Ca-ching! Green homes comprised 23 percent of the residential construction market in 2013 and had a market share valued at $36 billion, according to a new "Green Home Builders and Remodelers Study" from McGraw Hill Construction that was released at the National Association of Home Builders' (NAHB) International Builders' Show this week. What's more, this market is hot: Green home building is expected to grow to between 26 percent and 33 percent of the market by 2016, jumping the valuation estimate to $83-$105 billion.

According to a press release from McGraw Hill Construction, the green home building market actually accelerated during the housing downturn, with builders with green experience remaining in business at higher proportions than builders who were not as familiar with energy efficient and green home building. Code and regulation changes, rising energy costs, and wider availability of better quality, affordable green products also drove the market growth. However, the company asserts that as the overall residential market improves, a split could be looming between green builders who dig deeper into the high-performance realm and those builders who continue to focus on traditional construction practices.

Among the other study highlights:

  • Green building offers a competitive marketing advantage: The number of builders and remodelers who indicate that it is easier to market green homes rose 5 percent from 2012, to 51 percent.
  • Homebuyers are showing builders the money: 68 percent of builders say their customers will pay more--with 23 percent of respondents saying their clients will pay above a 5 percent premium--for green features. On the remodeling side, 84 percent of remodelers report that clients would pay a premium, with 55 percent indicating that clients would pay more than a 5 percent difference.

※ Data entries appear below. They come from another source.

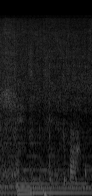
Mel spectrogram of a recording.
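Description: Octopus sizzling and frying in a hot pan for a Mediterranean-style dish, a steady close crackle with a few soft stirring bumps and no talk.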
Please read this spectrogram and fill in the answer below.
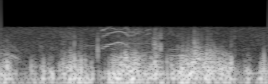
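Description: Sheep bleating, one arching call a little under a second in, over a steady rumbling noise.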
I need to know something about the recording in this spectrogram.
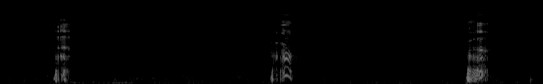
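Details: Hiccups described as painful and called neck hiccups: three short, abrupt throat sounds, irregularly spaced over about five seconds.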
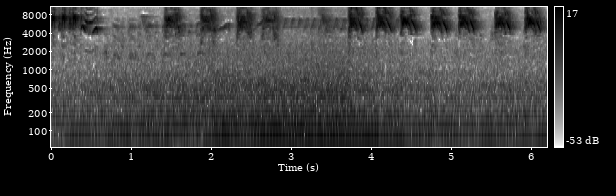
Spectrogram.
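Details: Crimson sunbird singing a 'gacor' song to spur reluctant birds: loud, high, shrill chirps repeated about twice a second, with a brief quiet gap early on.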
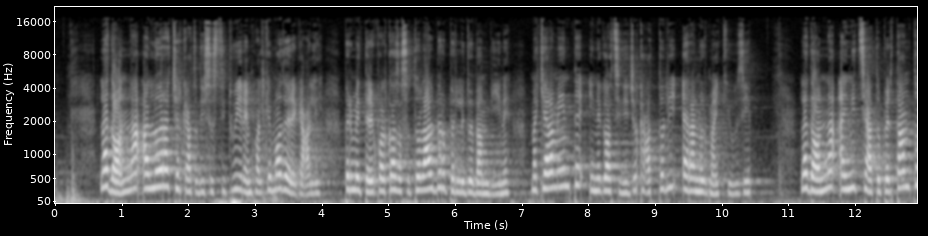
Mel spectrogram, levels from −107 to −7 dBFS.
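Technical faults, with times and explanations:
No technical faults are audible.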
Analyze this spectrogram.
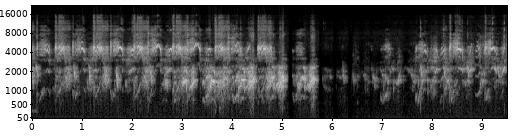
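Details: Rock bush quail (Perdicula argoondah) calls: a busy chorus of squeaky, chattering calls, several birds overlapping in rapid bursts with a brief lull midway.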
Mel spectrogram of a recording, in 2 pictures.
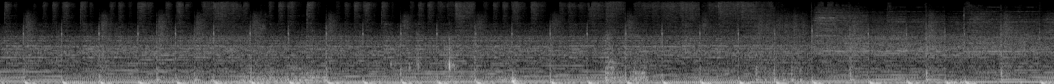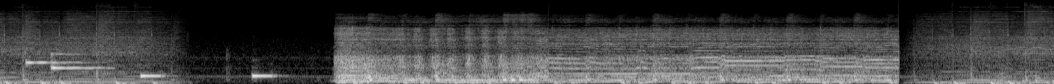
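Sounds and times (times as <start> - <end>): strummed guitar track: 0.0 - 12.3
music: 0.0 - 12.5, 14.1 - 21.0
guitar music: 10.8 - 12.3
short beeps: 10.8 - 12.3, 13.1 - 13.4.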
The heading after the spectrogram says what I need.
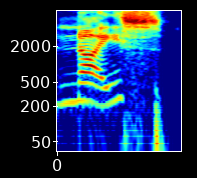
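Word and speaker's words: NYeC: So this is about the New York or the NICE is how it's pronounced.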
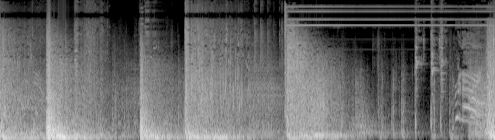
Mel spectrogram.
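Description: Loud booming grenade blasts in a first-person shooter game hit hard and close, each followed by a rumbling, crackling tail, with further thuds and shattering debris between them.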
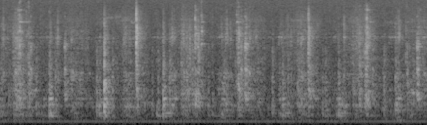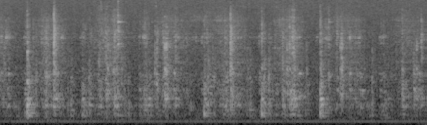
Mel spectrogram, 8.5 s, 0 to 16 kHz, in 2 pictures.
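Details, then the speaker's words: White 999 sewing machine, probably over 40 years old, after more cleaning and oiling: light, quick needle ticking at about two stitches a second over a faint mains hum, no scraping. The earlier noise and catchy hand wheel are gone; normal sewing. "all right so after more extensive cleaning and oiling uh the weird noise slash catchy feeling in the hand wheel is gone"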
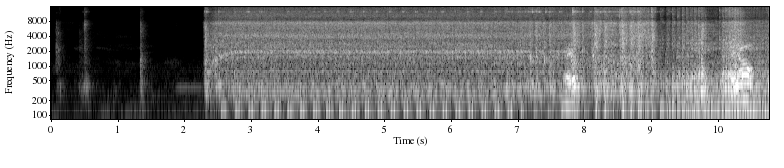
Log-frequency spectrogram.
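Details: Honda ST50 under rebuild, first run on fuel without battery, engine newly refitted: small single fires and settles into a putter near 100 beats a minute, lumpy and uneven when blipped; fuelling sounds off, cause suspected; uneven running.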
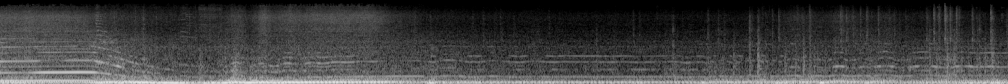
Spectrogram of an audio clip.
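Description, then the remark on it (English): A supercharged S-Type car's engine rumbles steadily with a thin, high supercharger whine riding over it; the pitch drops sharply early on, then holds a constant, moderately loud drone as the car goes steadily down the entry road at Harewood in heavy rain. “And as you can hear, already a whine in the distance. That's from the supercharger on this S-Type.”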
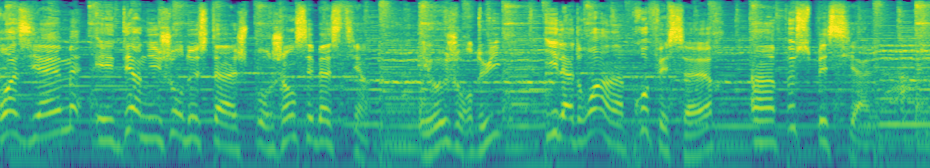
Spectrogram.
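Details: Adult narrator; no disorder.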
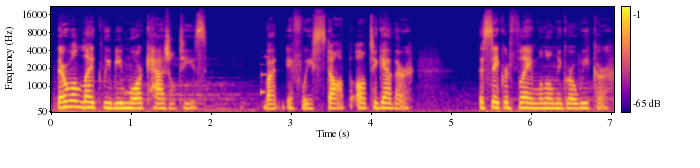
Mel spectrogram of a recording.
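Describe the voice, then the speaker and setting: A woman playing a patient, resolute female ruler in an English video game, speaking in a measured, formal way. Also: medium pitch, close to an everyday voice. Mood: calm, grave. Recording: music under the voice.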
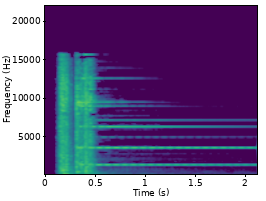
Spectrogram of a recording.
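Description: Title-card transition sound effect: a quick double metallic hit, then a high bell-like ring that slowly fades.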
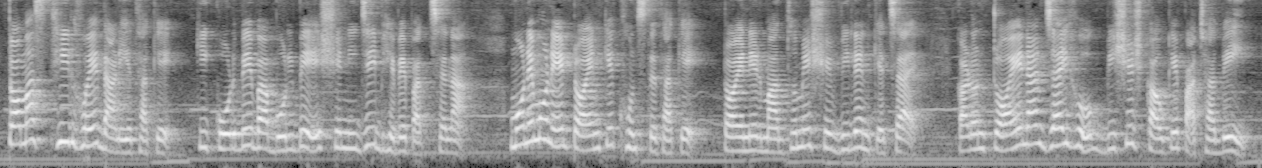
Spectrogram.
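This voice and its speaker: A woman's voice: fairly high pitch, fairly bright tone. A woman narrating a scripted dramatic story as its storyteller. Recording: roomy echo with music underneath.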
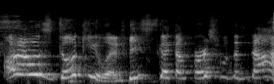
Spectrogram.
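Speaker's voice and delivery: high-pitched, laughing outcry; laughing protest. Real, not acted. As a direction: shout it while cracking up. Objecting to the plot, laughing.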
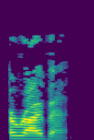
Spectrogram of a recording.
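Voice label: "arrive at", British English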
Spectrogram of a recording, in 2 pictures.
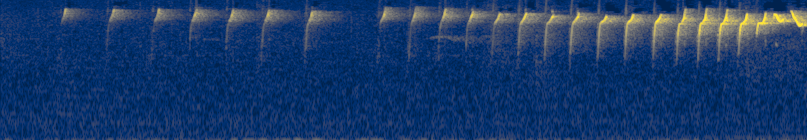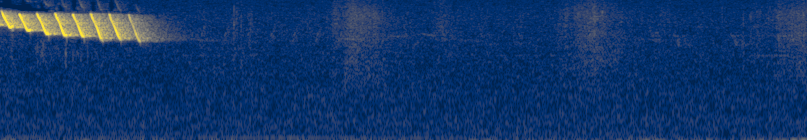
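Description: A songbird sings one song: a run of high, evenly spaced notes that speeds up into a fast trill, growing louder and falling in pitch before it stops abruptly about five seconds in. A few faint chips follow.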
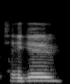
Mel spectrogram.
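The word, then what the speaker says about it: tegu: this thing for a tigue t gu hey hope you pronounce it uh t-e-g-u there you go there you go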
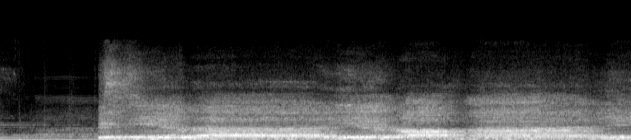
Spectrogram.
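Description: A second of soft background music, then a group of children's voices starts reciting together in unison, a chanted, sing-song recitation held at one steady pitch.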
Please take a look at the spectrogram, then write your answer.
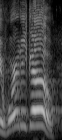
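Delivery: high, loud, laughing mock bewilderment; puzzled wife. Retelling his wife's confusion at the kneeling waiter, high and laughing. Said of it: "and she goes".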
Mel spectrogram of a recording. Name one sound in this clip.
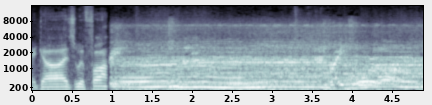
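An arcade racing game roars with engine sounds through its speakers.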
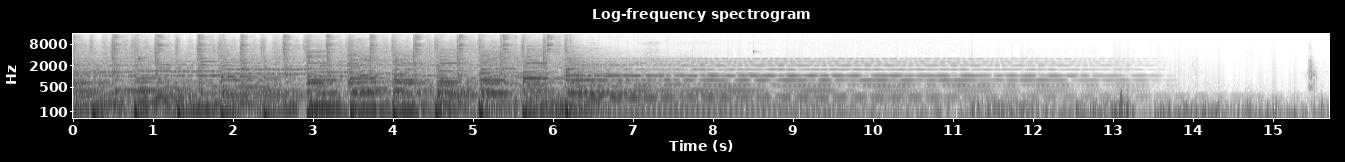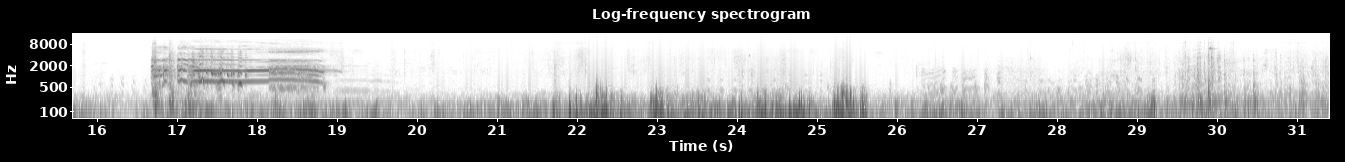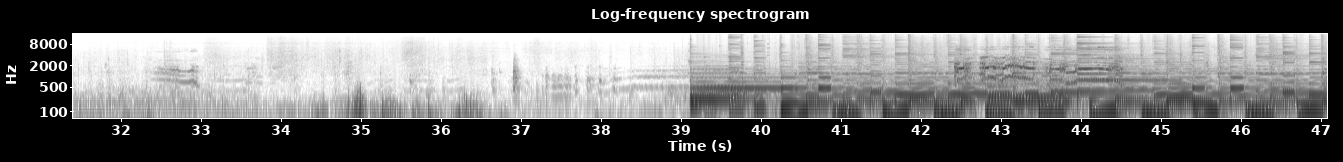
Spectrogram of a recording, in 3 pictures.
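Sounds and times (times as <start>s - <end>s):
low bumps: 0.0s - 10.6s
rooster crowing: 16.7s - 19.1s, 42.4s - 44.8s
hens clucking: 35.5s - 39.4s.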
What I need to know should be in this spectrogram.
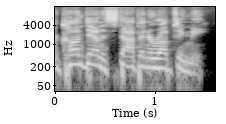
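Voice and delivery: normal talking voice

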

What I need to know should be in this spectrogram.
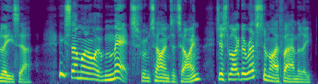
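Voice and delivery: a lightly voiced bitter drunk man, sneering; David, bitter. A narrator's reading. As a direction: contempt leaking through a tired drawl. David bitter about family.

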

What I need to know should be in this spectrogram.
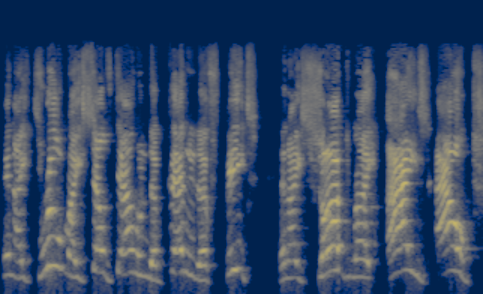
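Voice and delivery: high, wailing narration; overwrought grief. Acted. Storyteller recalling sobbing at his mother's feet, anguished.

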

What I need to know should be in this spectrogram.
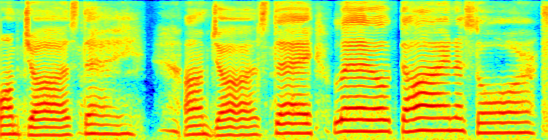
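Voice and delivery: slow, low, drawn-out longing; sad lament. Acted. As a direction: stretch each word like a lonely wish. Dino's lonely lament, long held.

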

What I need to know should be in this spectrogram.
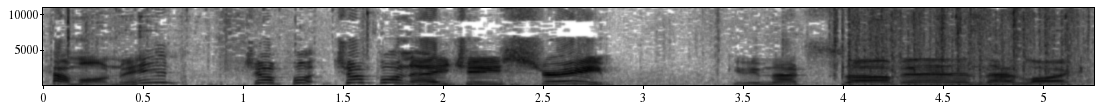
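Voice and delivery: high, loud, punchy yelling; hollering at a mate. Acted. Streamer acts ringing a friend to join stream, hollering. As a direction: shout down the phone to rope a friend in. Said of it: "just be like".

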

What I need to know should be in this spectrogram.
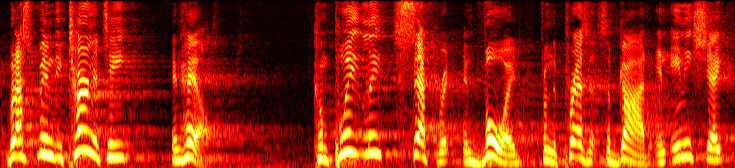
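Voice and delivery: loud, high, driving pulpit voice; full-force preaching. Acted. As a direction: preach it hard to the whole room.

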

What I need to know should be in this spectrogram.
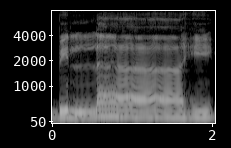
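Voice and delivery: drawn-out melodic tajweed chant; slow tilawah voice, held vowels; slow Quran recitation. Shown as a demonstration. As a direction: recite each syllable long and sung. Teacher recites the word.

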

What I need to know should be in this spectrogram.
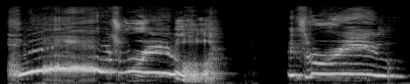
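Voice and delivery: shouting with joy, pitch jumping high; excited shout. Retold or imitated. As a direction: yell it like you just found it. Excited discovery of the show.

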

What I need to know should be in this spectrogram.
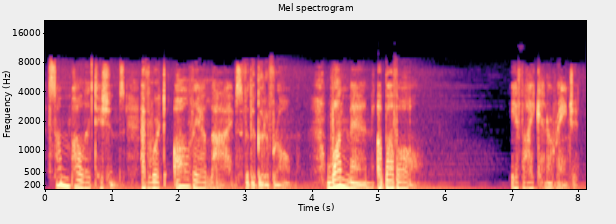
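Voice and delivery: high, half-whispered urging; conspiring princess. Acted. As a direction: offer the secret meeting. Narrator voices Lucilla.

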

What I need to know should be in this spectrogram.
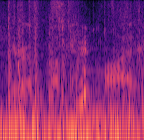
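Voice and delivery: loud insult shouted; raging gamer. Real, not acted. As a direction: spit the insult loudly. Trash talk in a video game.

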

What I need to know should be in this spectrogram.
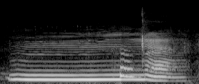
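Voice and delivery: loud smacking kiss; long mwah kiss sound. Real, not acted.

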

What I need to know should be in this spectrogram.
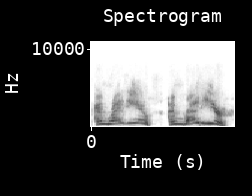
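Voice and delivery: high-pitched mock call for the ball; imitating an eager player. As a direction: lightly act out a player wanting a pass. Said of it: "He was like".

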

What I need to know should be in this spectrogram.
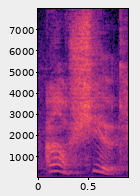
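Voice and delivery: ordinary talk, nothing marked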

"This study shows that more and more builders are incorporating environmentally sensitive and energy and resource efficient techniques into traditional home building practices, and we expect to see even stronger growth in the coming years," said Matt Belcher, co-chair of NAHB's Energy & Green Building Subcommittee, in the press release on the study.